By Greg Jensen
In an excellent post, Eric Hale of Options Animal looks at the correlation between expectations for the last two elections and the S&P 500. He concludes that the market will rise on increased prospects of the incumbent party winning a Presidential election and fall on the prospect of change. This certainly fits with the oft-repeated belief that the market hates uncertainty. One might expect that, given their generally “pro-business” stance, any chance of a Republican victory in a Presidential election would be favored by the stock market, but the analysis doesn’t support that theory. It seems that “better the devil you know” is a stronger influence.
Eric writes from a trader’s perspective and says he uses the S&P 500 ETF SPY to trade the swings in the election predictions, but the analysis begs a question for investors. If he is correct and an Obama win will be greeted by a resumption of a rising market then their current portfolio will be fine, but should they be looking to add some holdings that could benefit from a Romney win now that the race looks closer? If you feel that you should, I have identified 3 stocks that could benefit from a Romney victory, but will not suffer too much if that does not come to pass.
Halliburton is an oil services company founded in 1924. It has a forecast EPS of $3.15 per share and a dividend yield of around 1%. They are a multinational company, with operations in around 80 countries worldwide. They have been the subject of some scandal regarding government contracts to build military bases and their involvement in the BP Deepwater Horizon oil rig that exploded in the Gulf of Mexico in 2010, and the stock is still well below 2011 highs.
HAL is ideally placed to benefit from more exploration and extraction of oil and natural gas in the U.S., and from a continued reliance on those energy sources. They could, in theory, benefit from increased (or at least not reduced) defense spending, but, given the controversial nature of that arm of their business, I don’t see this as a major factor. It is an old saying in investing that one should invest in pick and shovel makers rather than individual gold prospectors. An investment in Halliburton will serve the same purpose should Romney refocus US energy policy on traditional sources.
First Solar (FSLR):
I know, this is counter-intuitive, but bear with me! First Solar was incorporated in 2006 and is a clean energy company, specializing in the manufacture and of photovoltaic (PV) solar energy cells. It has a forward EPS of $3.06 and does not currently pay a dividend. FSLR has focused their efforts on sales overseas, where solar power is more popular and more heavily subsidized. Continued recession in Europe would be a worry, but their inclusion here is more to do with their competitiveness than any expansion in the market as a whole. One of the things that Romney has said he will do as President is to take on China. He has stated that he would declare them a currency manipulator. If this pressure were successful in forcing the Chinese government to reduce subsidies on solar panel production and even revalue their currency, it would make FSLRs products much more competitive globally.
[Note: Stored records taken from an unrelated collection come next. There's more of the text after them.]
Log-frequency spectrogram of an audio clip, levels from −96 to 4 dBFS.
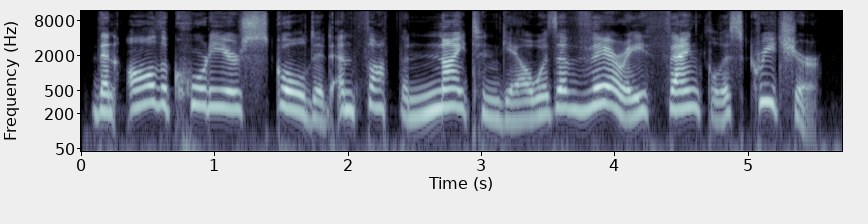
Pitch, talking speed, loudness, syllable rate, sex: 225 Hz, 145 wpm, -21 LUFS, 4.3 syllables/s, female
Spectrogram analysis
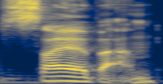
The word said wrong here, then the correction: Siobhan: Yeah. Uh, what? Siobhan.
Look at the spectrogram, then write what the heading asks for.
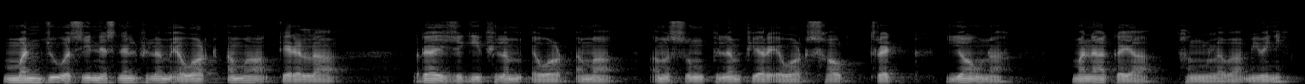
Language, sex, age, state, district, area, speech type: Manipuri, male, 60+, Manipur, Churachandpur, urban, read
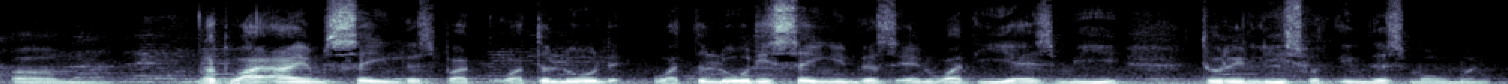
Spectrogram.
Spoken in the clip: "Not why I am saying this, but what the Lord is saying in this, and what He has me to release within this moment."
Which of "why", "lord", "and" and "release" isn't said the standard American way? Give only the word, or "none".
lord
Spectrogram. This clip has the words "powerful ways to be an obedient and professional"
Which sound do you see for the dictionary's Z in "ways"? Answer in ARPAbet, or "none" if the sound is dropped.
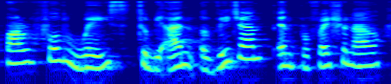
S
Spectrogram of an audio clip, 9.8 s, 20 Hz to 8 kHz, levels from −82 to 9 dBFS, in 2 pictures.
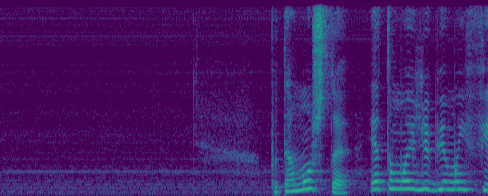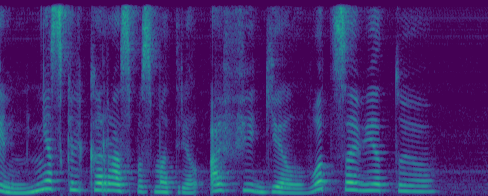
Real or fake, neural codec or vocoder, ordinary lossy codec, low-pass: real; none; none; none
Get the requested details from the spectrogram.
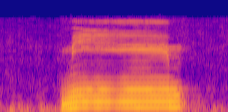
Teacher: এই অক্ষরটি ঠোঁটের শুকনা অংশ হইতে মিম উচ্চারিত হয়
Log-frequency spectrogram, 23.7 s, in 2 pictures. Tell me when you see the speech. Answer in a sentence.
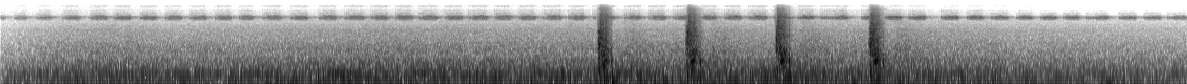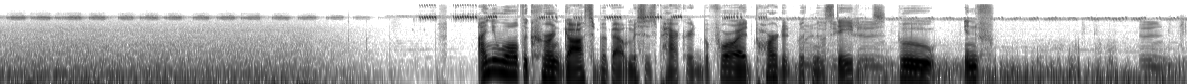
The speech can be heard from 16.6 to 21.8 s.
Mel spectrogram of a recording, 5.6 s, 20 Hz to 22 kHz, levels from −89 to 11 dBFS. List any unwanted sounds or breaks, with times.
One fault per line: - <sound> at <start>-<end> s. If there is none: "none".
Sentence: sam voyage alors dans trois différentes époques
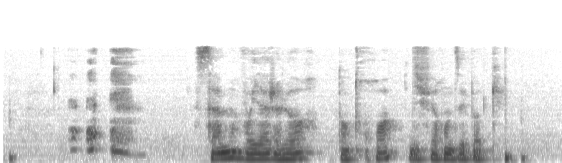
- throat clearing at 0.7-1.5 s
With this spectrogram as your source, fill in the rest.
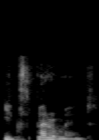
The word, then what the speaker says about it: experiment: still a tricky one the word experiment both in American and British English the first letter pronounced as e experiment Elite but expert expertise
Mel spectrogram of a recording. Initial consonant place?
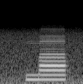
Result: labial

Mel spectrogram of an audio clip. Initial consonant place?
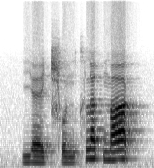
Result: palatal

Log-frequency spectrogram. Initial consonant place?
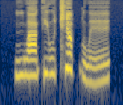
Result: velar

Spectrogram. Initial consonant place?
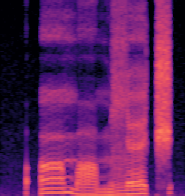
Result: glottal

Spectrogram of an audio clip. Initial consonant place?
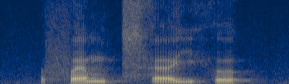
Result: labial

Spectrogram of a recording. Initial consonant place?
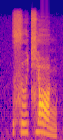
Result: alveolar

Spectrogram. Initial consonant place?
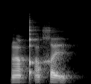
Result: uvular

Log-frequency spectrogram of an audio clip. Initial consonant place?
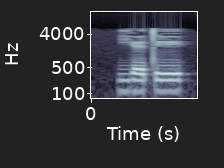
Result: palatal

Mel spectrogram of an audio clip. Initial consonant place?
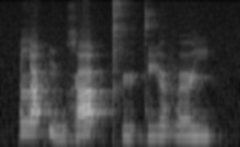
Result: alveolar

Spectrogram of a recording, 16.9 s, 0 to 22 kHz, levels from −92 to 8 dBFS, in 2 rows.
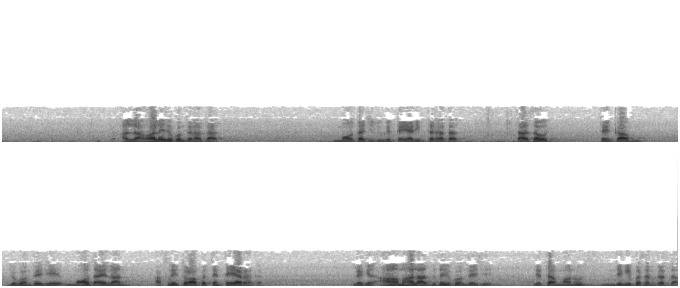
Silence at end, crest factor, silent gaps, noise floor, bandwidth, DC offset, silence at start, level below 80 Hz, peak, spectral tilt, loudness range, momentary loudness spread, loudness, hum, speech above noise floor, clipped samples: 0 s; 16 dB; none; -39 dBFS; 5.8 kHz; 0.1%; 0 s; -38 dBFS; -2 dBFS; -12 dB/octave; 3 LU; 24 LU; -18 LUFS; none; 22 dB; under 0.1%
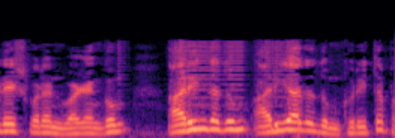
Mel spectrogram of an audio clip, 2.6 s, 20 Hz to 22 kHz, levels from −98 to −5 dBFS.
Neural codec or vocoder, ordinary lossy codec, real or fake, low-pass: none; none; real; none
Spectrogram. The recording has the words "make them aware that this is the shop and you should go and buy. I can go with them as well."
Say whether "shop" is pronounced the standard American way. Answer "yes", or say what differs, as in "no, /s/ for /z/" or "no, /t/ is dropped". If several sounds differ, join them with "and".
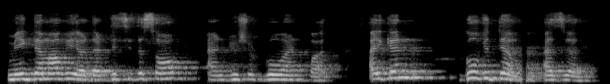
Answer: no, /s/ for /ʃ/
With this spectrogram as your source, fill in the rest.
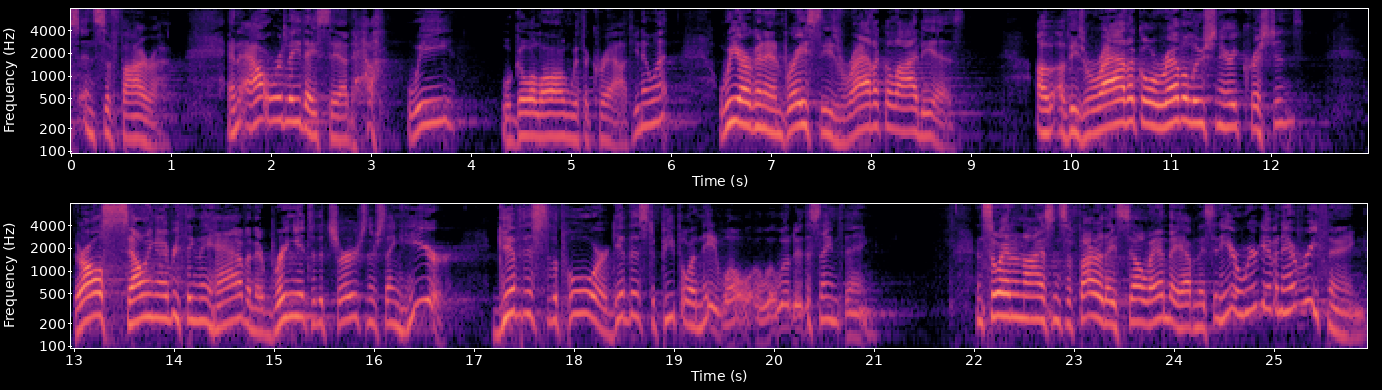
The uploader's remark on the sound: at Redeemer Presbyterian Church in Charleston, SC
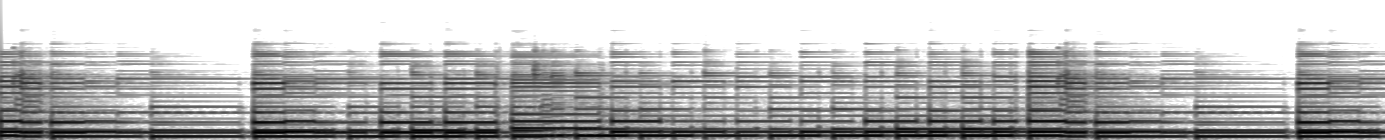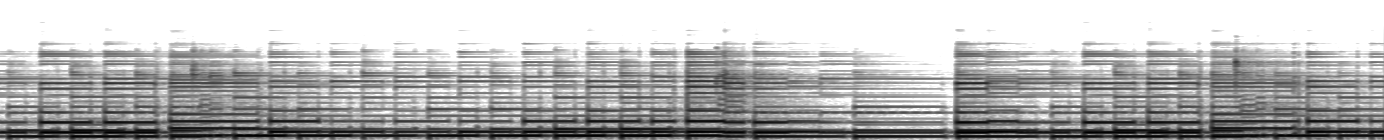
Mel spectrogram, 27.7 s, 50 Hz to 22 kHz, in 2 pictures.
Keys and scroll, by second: 19.6 Tab, 24.9 Tab, 25.0 Tab, 25.5 z, 26.0 alt+z, 26.4 Tab.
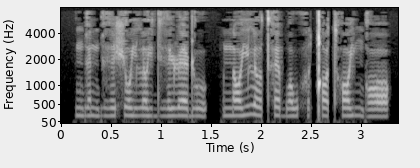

Both the 5 year and 1 year charts above for FSLR look pretty dismal. Cheap Chinese PV cells have not been their only problem. Falling revenues from Europe and a lack of managerial direction have added to their woes. While the crisis in Europe drags on this will still be a factor, but recent noises from the ECB would indicate that they are getting serious about addressing the problems, and a management shake-up earlier this year will, hopefully, give the company more direction. FSLR is obviously a risky investment that would have to be closely monitored, but a Romney win, and the resultant pressure on China, could remove a significant barrier to future growth.
Bank of America (BAC)
Bank of America was founded in 1874, has a forward EPS of $0.94 and currently has a dividend yield of around 0.42%. Should Mitt Romney win the election, the benefits to BAC and other large Wall Street firms are fairly obvious. President Romney could be expected to offer a sympathetic ear to BAC and others, given his background in finance and he has stated a desire to repeal, or at least review, the Dodd-Frank regulations on the financial sector. Some of the most stringent regulations of this bill were in the credit card sector, where BAC is traditionally strong. It would seem the company is finally resolving its woes in the mortgage sector, and any recovery in housing will only help.
The 1 year chart for BAC is interesting, with a higher bottom forming at around $7 and a reverse head and shoulders pattern taking shape. Any break out of the $10 level to the upside would clear the way for a significant rise in price. The argument here is more about fundamentals, however. A relaxed regulatory environment and focus on private investment are likely in a Romney administration and this can only help an under-performing mega bank such as Bank of America.
The three stocks above have some potential whatever the result of the election, but for varying reasons a Romney win could be expected to give them an extra boost. Of course, should Gary Johnson win for the Libertarians, Eric Hale’s analysis would indicate that the “fear of the unknown” factor would cause a major collapse, but in that unlikely event the advice would be obvious; sell everything and buy gold!